SENG 5271: Data and Network Security: Theory and Practice

This course introduces the major topics of cyber security. Class time will focus on demonstrations, exercises, mini-projects, and discussions. Topics include authentication, access control, file system forensics, symmetric and asymmetric cryptography, network monitoring and controls, dynamic web site attacks, and network cryptography.

SENG 5511: Artificial Intelligence and Software Agents

Problems in search, logic, and game playing, first order predicate logic, inference, and knowledge representation. Definitions of "intelligent" or "autonomous" agents, agent classifications, agent architectures, and various application areas, such as electronic commerce and robotics. Includes a semester project, which may be done individually or in teams.

SENG 5708: Data Analytics

Data Analytics is the collection of technologies that enable an enterprise to analyze its entire collection of data to extract knowledge that can help it in its day-today functions as well as strategic directions. Practically every function of the enterprise, including marketing, customer service, operations, security, purchase, etc., can benefit from it. This course provides a detailed introduction of the technologies that comprise data analytics, including data warehousing, data mining, and reporting, with a strong emphasis on applications.

SENG 5709: Big Data Engineering and Analytics

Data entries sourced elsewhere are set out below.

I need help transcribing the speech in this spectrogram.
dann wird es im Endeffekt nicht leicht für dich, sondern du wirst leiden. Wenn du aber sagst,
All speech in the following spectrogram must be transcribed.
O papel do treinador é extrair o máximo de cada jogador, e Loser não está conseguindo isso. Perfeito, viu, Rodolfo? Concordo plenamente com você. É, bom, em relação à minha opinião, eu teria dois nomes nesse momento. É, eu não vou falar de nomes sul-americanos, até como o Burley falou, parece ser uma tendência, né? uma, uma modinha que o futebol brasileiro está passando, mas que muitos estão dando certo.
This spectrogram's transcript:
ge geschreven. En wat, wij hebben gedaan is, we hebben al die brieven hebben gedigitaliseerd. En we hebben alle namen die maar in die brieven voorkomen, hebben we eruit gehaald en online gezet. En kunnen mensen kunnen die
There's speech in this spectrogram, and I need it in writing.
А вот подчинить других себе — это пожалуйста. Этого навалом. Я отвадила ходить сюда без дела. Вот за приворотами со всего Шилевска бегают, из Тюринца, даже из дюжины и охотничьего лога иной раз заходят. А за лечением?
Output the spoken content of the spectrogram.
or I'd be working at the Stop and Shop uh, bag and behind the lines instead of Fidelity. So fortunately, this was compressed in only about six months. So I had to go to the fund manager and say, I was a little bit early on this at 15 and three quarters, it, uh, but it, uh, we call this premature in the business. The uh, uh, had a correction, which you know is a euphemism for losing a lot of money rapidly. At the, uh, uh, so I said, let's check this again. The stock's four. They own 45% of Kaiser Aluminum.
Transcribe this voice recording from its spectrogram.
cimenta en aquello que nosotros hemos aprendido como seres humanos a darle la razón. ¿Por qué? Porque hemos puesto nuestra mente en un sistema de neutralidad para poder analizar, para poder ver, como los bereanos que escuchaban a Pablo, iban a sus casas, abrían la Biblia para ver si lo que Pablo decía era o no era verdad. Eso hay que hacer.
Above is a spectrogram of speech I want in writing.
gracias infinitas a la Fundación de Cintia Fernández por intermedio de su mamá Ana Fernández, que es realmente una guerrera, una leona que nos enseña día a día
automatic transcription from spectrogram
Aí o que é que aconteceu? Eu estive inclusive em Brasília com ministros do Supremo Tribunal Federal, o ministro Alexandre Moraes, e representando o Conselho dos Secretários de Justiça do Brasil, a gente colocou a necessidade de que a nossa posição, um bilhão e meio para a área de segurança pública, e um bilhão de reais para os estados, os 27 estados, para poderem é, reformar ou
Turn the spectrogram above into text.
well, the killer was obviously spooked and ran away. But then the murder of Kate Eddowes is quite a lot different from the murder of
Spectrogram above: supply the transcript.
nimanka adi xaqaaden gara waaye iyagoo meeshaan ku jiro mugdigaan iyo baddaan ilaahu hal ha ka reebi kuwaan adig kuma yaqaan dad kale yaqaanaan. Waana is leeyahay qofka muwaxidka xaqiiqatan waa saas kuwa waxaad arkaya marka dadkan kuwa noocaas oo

This course aims to teach students how to evaluate and engineer solutions that traditional data systems cannot handle, as well as various real-world use cases related to big data problems. This course will integrate theory and hands-on learning of various big data systems like NoSQL, streaming architectures, along with popular industry tools for scalable analytics. The focus of the course is largely around big data engineering, with some coverage of data science and analytics.

SENG 5831: Software Development for Real-Time and Embedded systems

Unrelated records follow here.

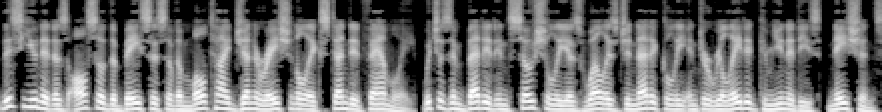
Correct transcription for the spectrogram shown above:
This unit is also the basis of a multi-generational extended family, which is embedded in socially as well as genetically interrelated communities, nations,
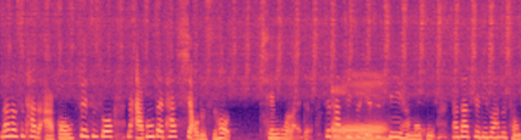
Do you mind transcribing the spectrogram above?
那那是他的阿公，所以是说，那阿公在他小的时候迁过来的，所以他其实也是记忆很模糊。但是他确定说他是从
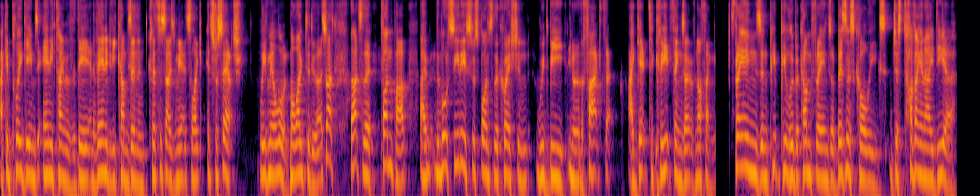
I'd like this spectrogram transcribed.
I can play games any time of the day, and if anybody comes in and criticizes me, it's like it's research leave me alone. I'm allowed to do that. So that's that's the fun part. Um, the more serious response to the question would be, you know, the fact that I get to create things out of nothing. Friends and pe- people who become friends or business colleagues just having an idea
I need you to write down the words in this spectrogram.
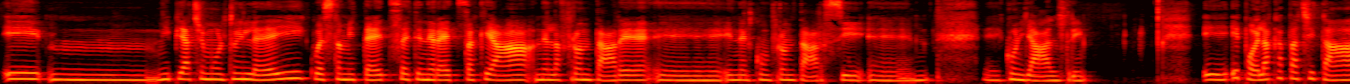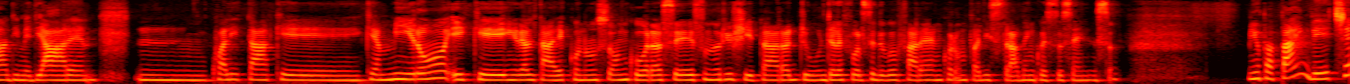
e mm, mi piace molto in lei questa mitezza e tenerezza che ha nell'affrontare eh, e nel confrontarsi eh, eh, con gli altri. E, e, poi la capacità di mediare, mh, mm, qualità che, che, ammiro e che in realtà ecco, non so ancora se sono riuscita a raggiungere, forse devo fare ancora un po' di strada in questo senso. Mio papà invece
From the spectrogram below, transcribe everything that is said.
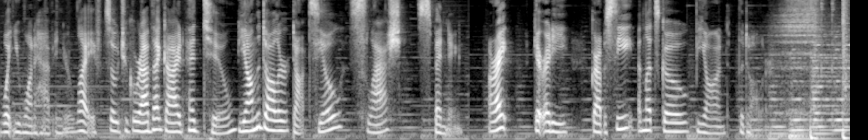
what you want to have in your life. So to grab that guide, head to beyondthedollar.co slash spending. All right, get ready, grab a seat, and let's go beyond the dollar.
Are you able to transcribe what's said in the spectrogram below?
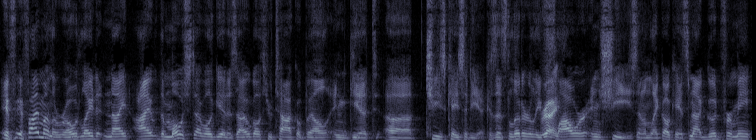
if, if I'm on the road late at night, I the most I will get is I will go through Taco Bell and get uh, cheese quesadilla because it's literally right. flour and cheese, and I'm like, okay, it's not good for me,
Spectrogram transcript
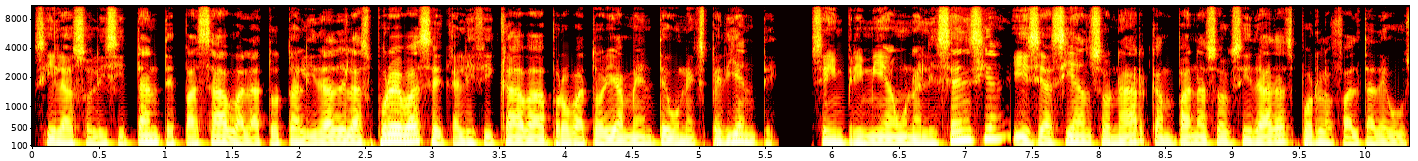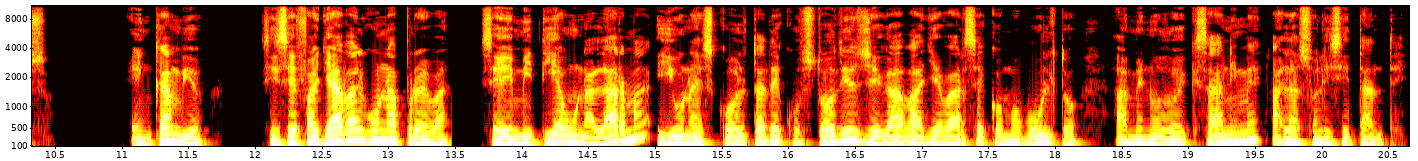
Si la solicitante pasaba la totalidad de las pruebas, se calificaba aprobatoriamente un expediente, se imprimía una licencia y se hacían sonar campanas oxidadas por la falta de uso. En cambio, si se fallaba alguna prueba, se emitía una alarma y una escolta de custodios llegaba a llevarse como bulto, a menudo exánime, a la solicitante.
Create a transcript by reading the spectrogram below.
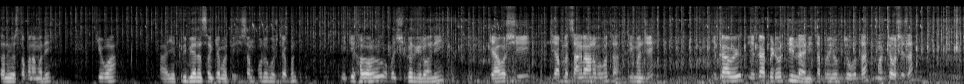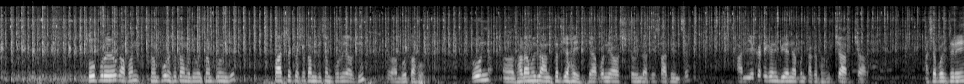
तण व्यवस्थापनामध्ये किंवा एकरी बियाणं संख्यामध्ये ही संपूर्ण गोष्टी आपण एक एक हळूहळू आपण शिकत गेलो आणि यावर्षी जे आपला चांगला अनुभव होता ती म्हणजे एका वेळ एका बेडवर तीन लाईनीचा प्रयोग जो होता मागच्या वर्षाचा तो प्रयोग आपण संपूर्ण शेतामध्ये म्हणजे संपूर्ण म्हणजे पाच चक्कर शेतामध्ये संपूर्ण यावर्षी राबवत आहोत. दोन झाडामधील अंतर जे आहे हे आपण यावर्षी ठेवलेलं आहे सात इंच. आणि एका ठिकाणी बियाणे आपण टाकत आहोत चार चार. अशा पद्धतीने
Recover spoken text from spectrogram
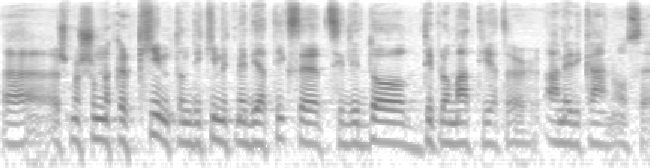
është më shumë në kërkim të ndikimit mediatik se cilido diplomat tjetër amerikan ose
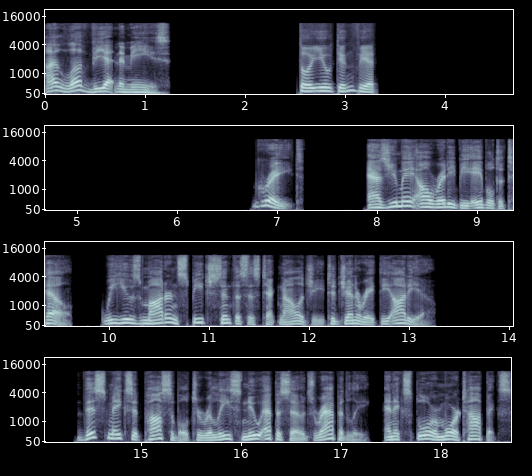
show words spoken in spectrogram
I love Vietnamese. Tôi yêu tiếng Việt. Great. As you may already be able to tell, we use modern speech synthesis technology to generate the audio. This makes it possible to release new episodes rapidly and explore more topics,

Real-time systems are systems in which a timely response by a computer to external stimuli is vital to the performance of the system's objective. We begin with basic computer architecture and hardware elements relevant to the study of real-time issues, including low-level input/output devices, interrupt controllers, and CPU cores. Next we study software design and specification methods such as flowcharts, state transition diagrams (finite state automata), and petri nets.

SENG 5841: Formal Modeling and Analysis in Software Engineering

Traditionally, software development has been largely a manual endeavor. Validation that we are building the right system has been achieved through requirements and specification inspections and reviews. Verification that the system is developed to satisfy its specification is archived through inspections of design artifacts and extensive testing of the implementations.

SENG 8891: Independent Project

Students will work individually on an advanced software or research project. (3 credits)

SENG Topics: Exploring Dynamic Languages

Technology changes, it's a fact of life. And while many developers are attracted to the challenge of change, many organizations do a particularly poor job of adapting. We've all worked on projects with, ahem, less than new technologies even though newer approaches would better serve the business. But how do we convince those holding the purse strings to pony up the cash when things are "working" today? At a personal level, how do we keep up with the change in our industry?

SENG Topics: Mobile Application Development

This elective will be based around a mobile development project and will require programming. Students will be asked to choose a mobile platform and work through an application throughout the semester. The mobile application project will completed individually or in teams of two. Students can select their own application (of appropriate scope) or work through a project proposed by the instructors.

SENG Topics: Web Application Development

This is a hands-on, project-oriented course where students will learn about numerous aspects of developing modern web-based applications by actually developing systems during the course of the semester. The course will cover topics such as object-relational mapping, transactions, model view controller architectures, web services, integration, sending email, security, deployment, and web presentation layer technologies.